The stacked columns widget displays proportions of groups within a whole in comparison to proportions of groups within another whole. It’s better to choose this graph only if you want to show a general overview of proportions since smaller groups might be hard to read. As with the pie chart, we suggest you choose this widget for dimensions that have a finite set of categories.

 

In the Edit blade, you have the choice to display the data as a percentage or absolute values.

If you show your data as a percentage, the bars in the graph will all have the same height (100%!) and you’ll see the proportion of each group within the bar. It’s similar to comparing pie charts, each bar acting like an individual pie chart.

 

If you choose to display your data as absolute values, the height of each bar will vary and the graph will be similar to a trend graph. You’ll see the fluctuation of the data and how the groups vary within the bars.

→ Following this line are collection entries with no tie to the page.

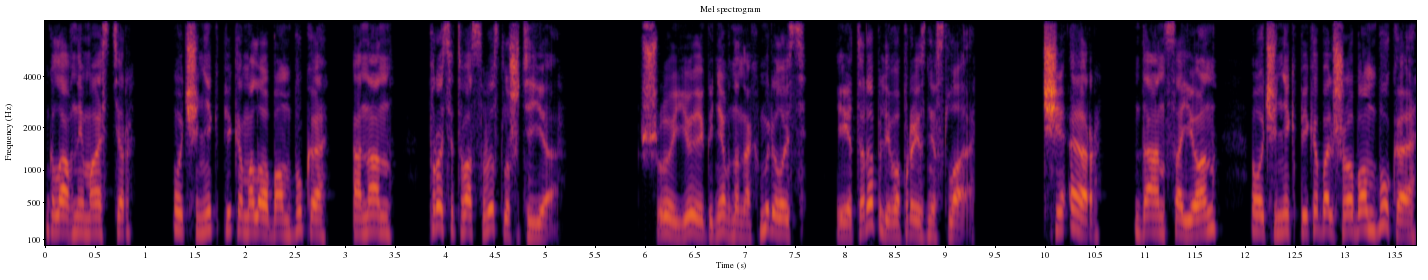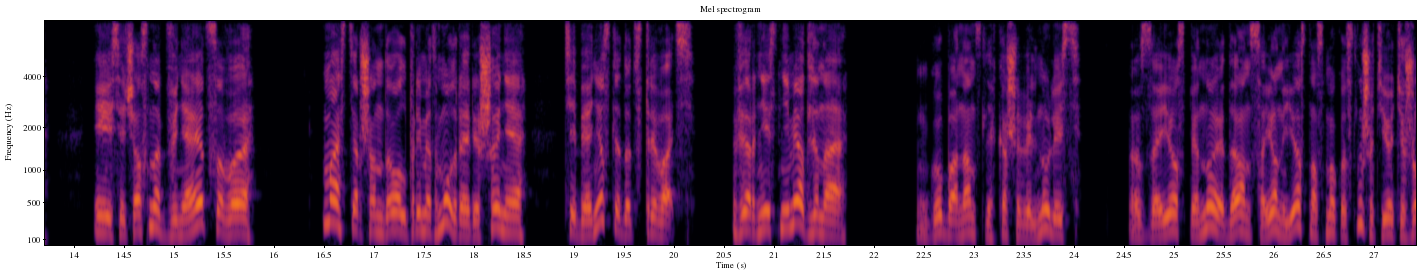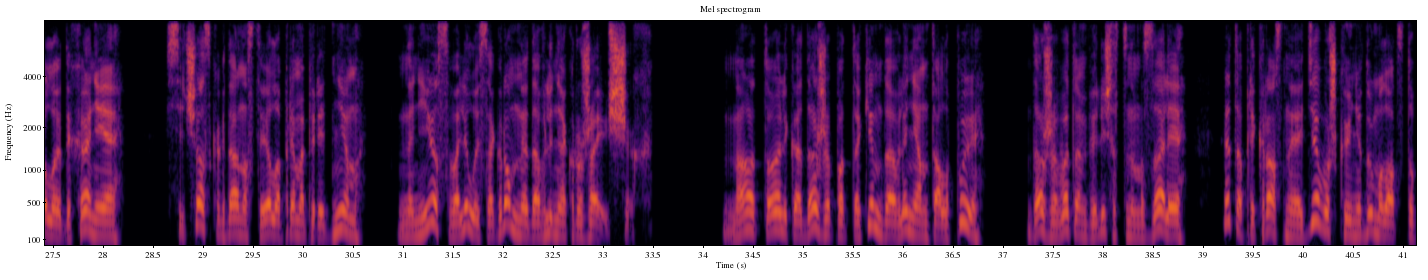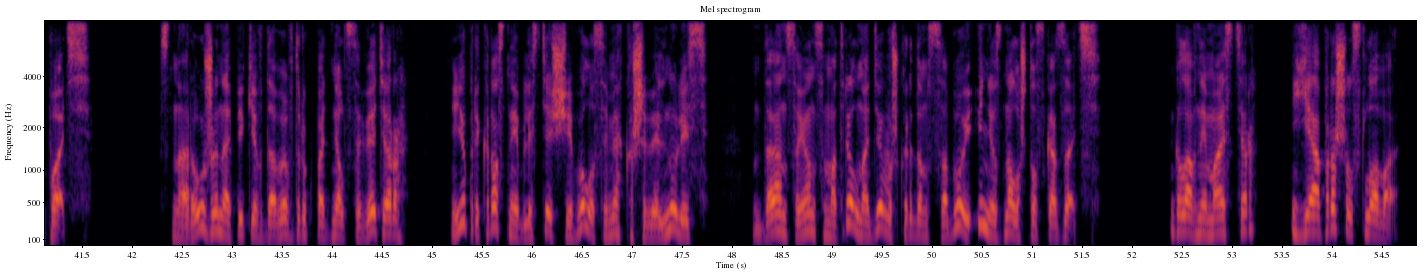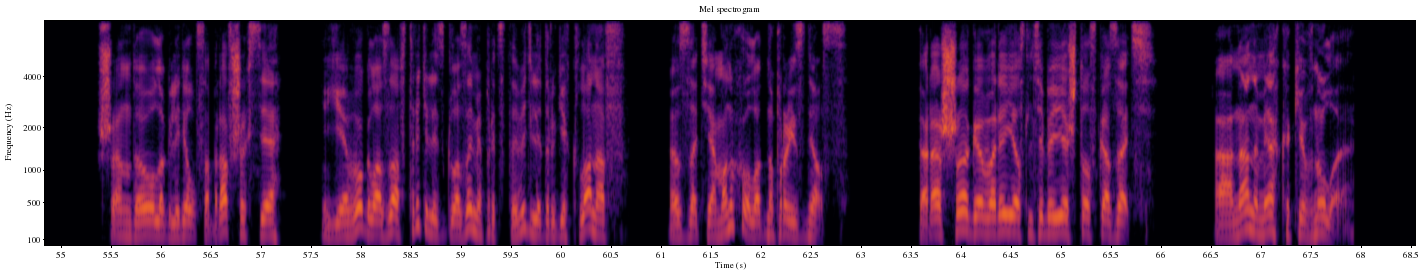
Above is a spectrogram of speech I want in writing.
Главный мастер, ученик пика Малого Бамбука, Анан, просит вас выслушать её». Шу Юй гневно нахмурилась и торопливо произнесла. «ЧР, Дан Сайон, ученик пика Большого Бамбука, и сейчас он обвиняется в... Мастер Шандоул примет мудрое решение, тебе не следует встревать. Вернись немедленно!» Губы Анан слегка шевельнулись. За её спиной Дан Сайон ясно смог услышать её тяжёлое дыхание. Сейчас, когда она стояла прямо перед ним, на неё свалилось огромное давление окружающих. Но только даже под таким давлением толпы, даже в этом величественном зале, эта прекрасная девушка и не думала отступать. Снаружи на пике вдовы вдруг поднялся ветер, её прекрасные блестящие волосы мягко шевельнулись, Дан Сайон смотрел на девушку рядом с собой и не знал, что сказать. «Главный мастер, я прошу слова». Шандоул оглядел собравшихся, его глаза встретились с глазами представителей других кланов, затем он холодно произнес: «Хорошо, говори, если тебе есть что сказать». Она мягко кивнула.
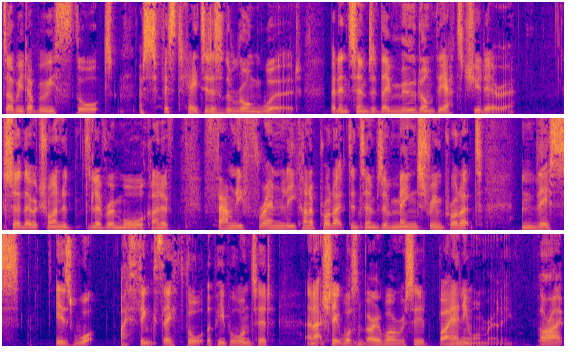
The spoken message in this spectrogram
WWE thought, sophisticated is the wrong word, but in terms of they moved on the Attitude Era. So they were trying to deliver a more kind of family friendly kind of product in terms of mainstream product. And this is what I think they thought the people wanted. And actually, it wasn't very well received by anyone, really. All right,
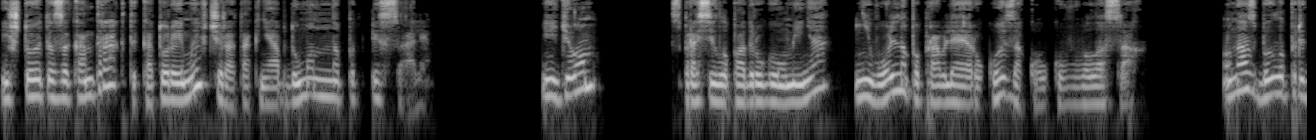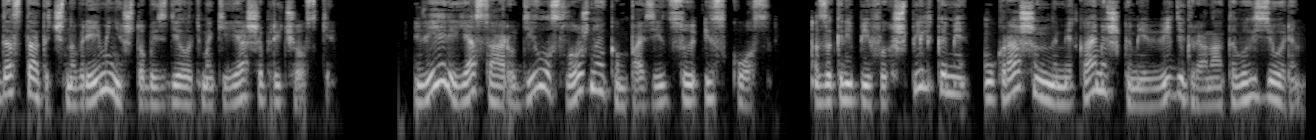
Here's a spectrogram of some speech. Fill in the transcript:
и что это за контракты, которые мы вчера так необдуманно подписали. «Идем?» — Спросила подруга у меня, невольно поправляя рукой заколку в волосах. У нас было предостаточно времени, чтобы сделать макияж и прически. Вере я соорудила сложную композицию из кос, закрепив их шпильками, украшенными камешками в виде гранатовых зерен.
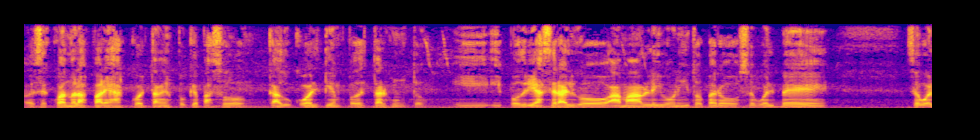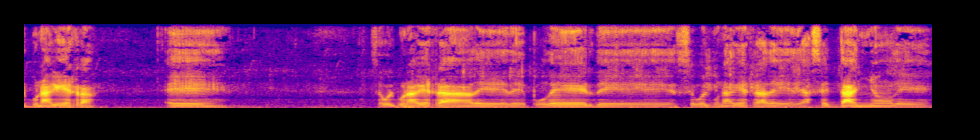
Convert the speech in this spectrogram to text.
A veces cuando las parejas cortan es porque pasó, caducó el tiempo de estar juntos y, podría ser algo amable y bonito, pero se vuelve, se vuelve una guerra. Eh, se vuelve una guerra de, poder, de, se vuelve una guerra de, hacer daño, de,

Here’s an example of two stacked column widgets. They both show the same data, but one displays it as a percentage and the other one as absolute values.

 

Here it is as percentages:

 

Screen Shot 2017-10-10 at 11.06.23

 

And here, as absolute values:

 

Screen Shot 2017-10-10 at 11.05.34

 

 

 

2.3 – List

 

If every digit counts in the data you want to display, the list widget is your best option. The list will show your exact numbers without rounding. But don’t think you can only create a plain list though (although you can if you want to)! In the Edit blade, you can customize your list with many options: you can add a graph, show both percentages and absolute values, show the fluctuations compared to a past period, and more. Take a look at the Visual and Data Display sections of the Edit blade to make your list widget look the way you want it to!

 

Screen Shot 2017-09-29 at 12.59.52

 

 

 

2.4 – Multi-column list

 

If you can’t get enough of metrics, the multi-column list is the widget you need! As with the list widget, you’ll have the exact numbers, but in this widget, you’ll have them for multiple metrics! It means you can display all the information you need for a specific dimension. Please note that not all metrics can be used with a dimension, so make sure you choose metrics that work with your chosen dimension!

 

You can also add a comparison to a previous period as a percentage or with absolute values. Head to the Edit blade to see all your options!

This is also a great widget if the dimension you choose has a large number of categories because you can expand the widget and show more categories!

 

Screen Shot 2017-09-29 at 13.24.32

 

 

Now that you know all the types of widgets that are at your fingertips, you can pick the best option for your needs! Don’t forget to open the Edit blade to see all the different options! Play around and make this widget your own!

 

Have fun!